*** Opening DATA SUPPLIED ***
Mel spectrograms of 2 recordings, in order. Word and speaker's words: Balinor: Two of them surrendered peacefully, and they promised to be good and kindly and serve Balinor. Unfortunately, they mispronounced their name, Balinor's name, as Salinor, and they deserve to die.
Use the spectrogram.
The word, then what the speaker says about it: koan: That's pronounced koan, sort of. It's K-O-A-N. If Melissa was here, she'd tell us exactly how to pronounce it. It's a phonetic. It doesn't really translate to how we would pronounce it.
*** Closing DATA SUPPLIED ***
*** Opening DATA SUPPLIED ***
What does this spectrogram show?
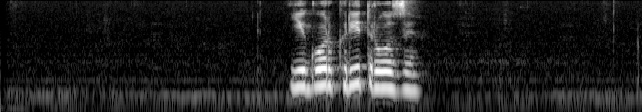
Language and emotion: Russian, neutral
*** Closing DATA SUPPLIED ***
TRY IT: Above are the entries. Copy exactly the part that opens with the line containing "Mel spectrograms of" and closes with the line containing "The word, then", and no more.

SOLUTION FOR THIS TASK:
Mel spectrograms of 2 recordings, in order. Word and speaker's words: Balinor: Two of them surrendered peacefully, and they promised to be good and kindly and serve Balinor. Unfortunately, they mispronounced their name, Balinor's name, as Salinor, and they deserve to die.
Use the spectrogram.
The word, then what the speaker says about it: koan: That's pronounced koan, sort of. It's K-O-A-N. If Melissa was here, she'd tell us exactly how to pronounce it. It's a phonetic. It doesn't really translate to how we would pronounce it.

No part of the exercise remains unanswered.